The human brain is wired for stories. Stories create patterns which we understand. They help us survive. They allow for prediction and action. We create mental shortcuts to problem solve. Mental discomfort, also known as “cognitive dissonance,” occurs when we have inconsistent thoughts and is much more difficult for us to comprehend. We like beginnings, middles, and ends.

Stories are universal tools to persuade and because of this, stories are excellent tools in an advocate’s toolbox. The quote by Leo Tolstoy above also illustrates why storytelling is one way in which anyone impacted by cancer can utilize the craft to impact health care policy. A diagnosis of cancer is most often a strange occurrence that takes the patient and their loved ones on a journey they were unprepared to travel.

So, how can advocates prepare to tell their story?

  1. Tailor for the audience: Who are you trying to influence?
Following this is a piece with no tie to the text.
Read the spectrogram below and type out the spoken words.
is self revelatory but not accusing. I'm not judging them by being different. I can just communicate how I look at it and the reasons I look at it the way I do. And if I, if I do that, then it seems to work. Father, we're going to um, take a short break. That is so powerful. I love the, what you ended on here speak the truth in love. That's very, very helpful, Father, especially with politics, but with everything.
Is it your Senator, state delegate, cancer center director? Tailor your message for the person/people you are speaking to. What do you want them to do and what do they have the power to accomplish?
  2. Be authentic: Speak from the heart. Don’t read from a page. There should be nothing between you and your audience.
  3. Be relatable: Do you research and determine what you have in common. Find common ground and start from there.
  4. Be specific and data driven: Focus. Outline your main points, use vivid details, carefully plan what you want to say. Conclude strongly. Make sure to practice. 
  5. Be short and sweet: You may only have a few minutes to communicate your story. You want to be a succinct as possible while also expressing your story in a powerful way. 
  6. Get to the point: What is your ultimate point? Make sure that you begin and end with that in mind.
  7. Include a call to action: Why are you telling your story? What do you want to accomplish? Connect you story to the specific ask.

As the ultimate story tellers at The Moth remind us, storytelling isn’t an opportunity to become a standup comic or to rant, lecture, or be a martyr. It is an opportunity to connect with others, especially those who may not understand your experience or point of view. The best politicians can transcend politics. They make every person they talk to feel like the only person in the room. The best advocates must learn to do the same.

Mr. Rogers once said, “Frankly, there isn’t anyone you couldn’t learn to love once you’ve heard their story.” As painful and unexpected as cancer is for any patient, it is also an experience that brings people and communities together. It has become a component of the human experience and one that people understand. We all will experience cancer in one way or another…either personally or with a loved one. Storytelling helps us understand and to empathize. It also can galvanize people to take action.

Make sure to sign up to become a CSC grassroots advocate for more helpful advocacy tips like this.


Call Hub. (2018). The art of storytelling for advocacy campaigns. Retrieved from

Health Care Advocacy Network. (n.d.). Storytelling for advocacy. Retrieved from